By Leo Tolstoy, Constance Garnett
The core of the book deals with his nonresistance to evil, a principle Tolstoy passionately advocated. Gandhi was won over by the book. Tolstoy clearly describes the hazards that bullying governments and false beliefs produced. "The situation of the Christian part of humanity- with its prisons, forced labor, gallows, saloons, brothels, constantly increasing armaments, and millions of confused people ready like trained hounds to attack anyone against whom their masters set them- this situation would be terrible if it were the product of coercion, but it is above all the product of public opinion."

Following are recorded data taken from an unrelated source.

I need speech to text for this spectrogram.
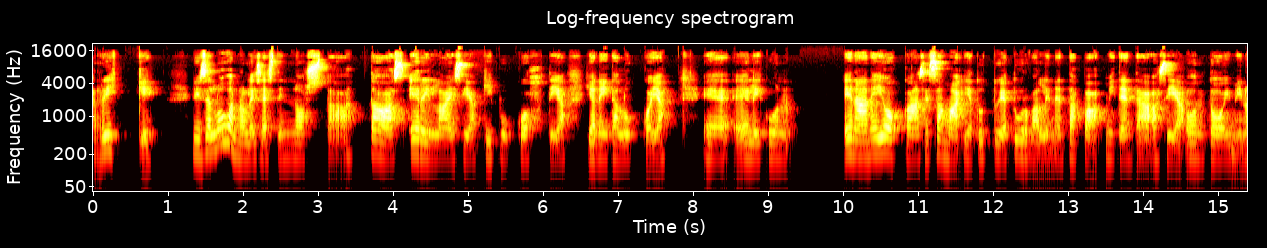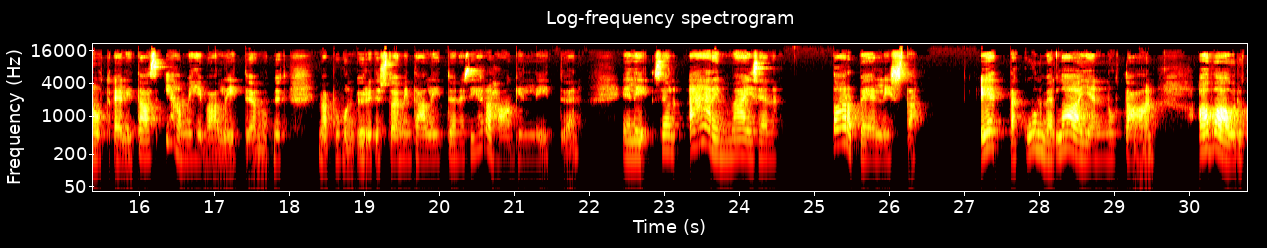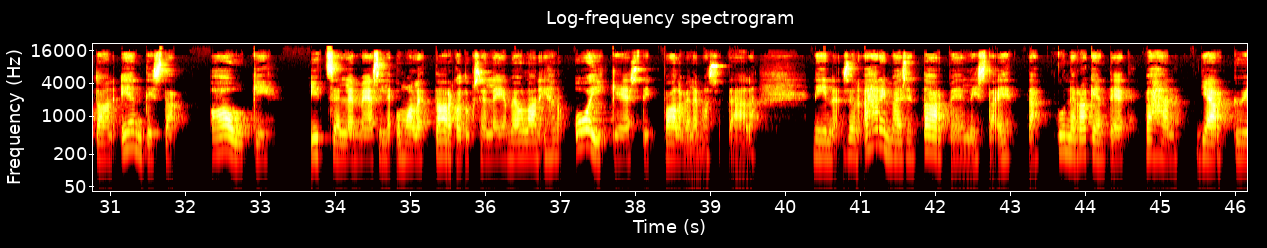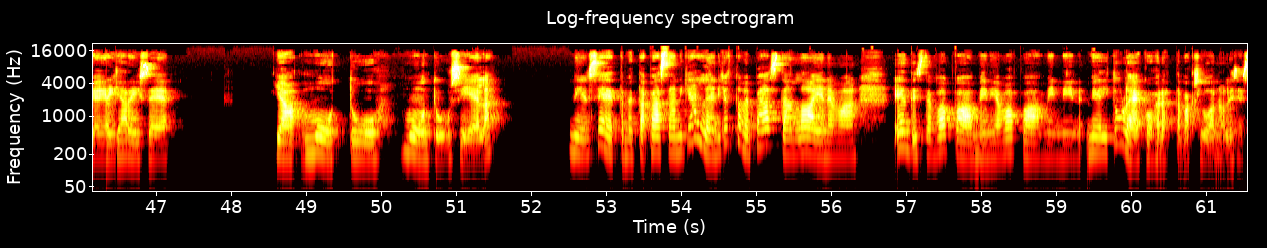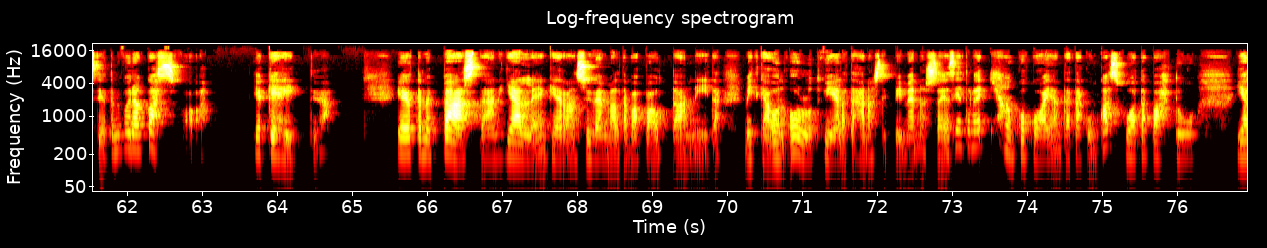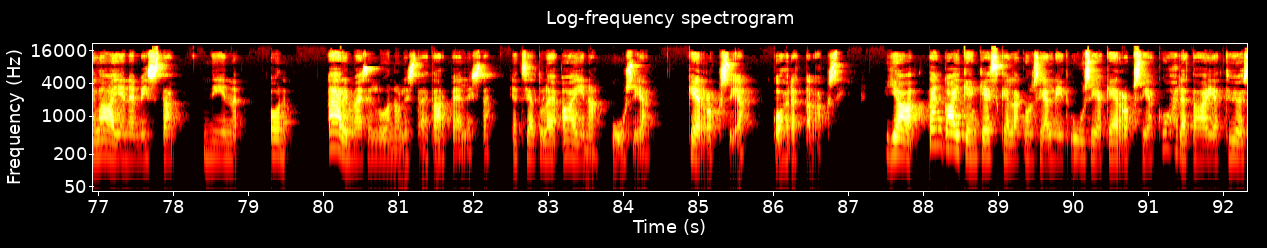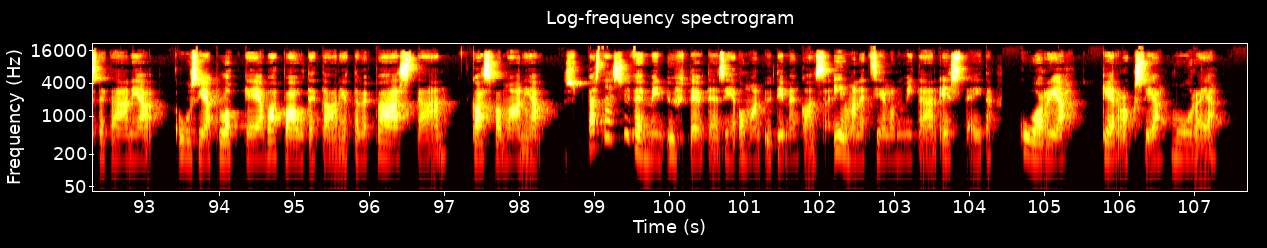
rikki, niin se luonnollisesti nostaa taas erilaisia kipukohtia ja niitä lukkoja. E, eli kun enää ei olekaan se sama ja tuttu ja turvallinen tapa, miten tämä asia on toiminut. Eli taas ihan mihin vaan liittyen, mutta nyt mä puhun yritystoimintaan liittyen ja siihen rahaankin liittyen. Eli se on äärimmäisen tarpeellista, että kun me laajennutaan, avaudutaan entistä auki itsellemme ja sille omalle tarkoitukselle ja me ollaan ihan oikeasti palvelemassa täällä, niin se on äärimmäisen tarpeellista, että kun ne rakenteet vähän järkkyy ja järisee ja muuttuu, muuntuu siellä, niin se, että me päästään jälleen, jotta me päästään laajenemaan entistä vapaammin ja vapaammin, niin meillä tulee kohdattavaksi luonnollisesti, jotta me voidaan kasvaa ja kehittyä. Ja jotta me päästään jälleen kerran syvemmältä vapauttaa niitä, mitkä on ollut vielä tähän asti pimennossa. Ja siellä tulee ihan koko ajan tätä, kun kasvua tapahtuu ja laajenemista, niin on äärimmäisen luonnollista ja tarpeellista, että siellä tulee aina uusia kerroksia kohdattavaksi. Ja tämän kaiken keskellä, kun siellä niitä uusia kerroksia kohdataan ja työstetään ja uusia blokkeja vapautetaan, jotta me päästään kasvamaan ja päästään syvemmin yhteyteen siihen oman ytimen kanssa ilman, että siellä on mitään esteitä, kuoria kerroksia, muureja,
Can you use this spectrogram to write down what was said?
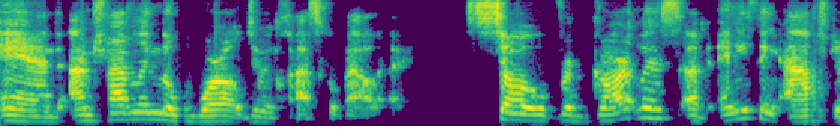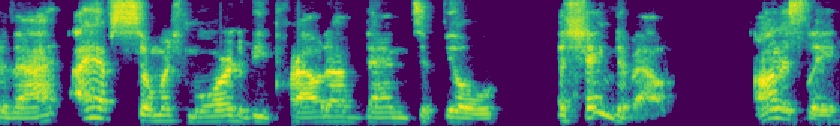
and I'm traveling the world doing classical ballet. So, regardless of anything after that, I have so much more to be proud of than to feel ashamed about, honestly.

Abhorring the violence of revolution, Tolstoy calls on Christians to remember that the only guide for their actions is to be found in the divine principle dwelling within them, which in no sense can be checked or governed by anyone or anything else.
- Lincoln, NE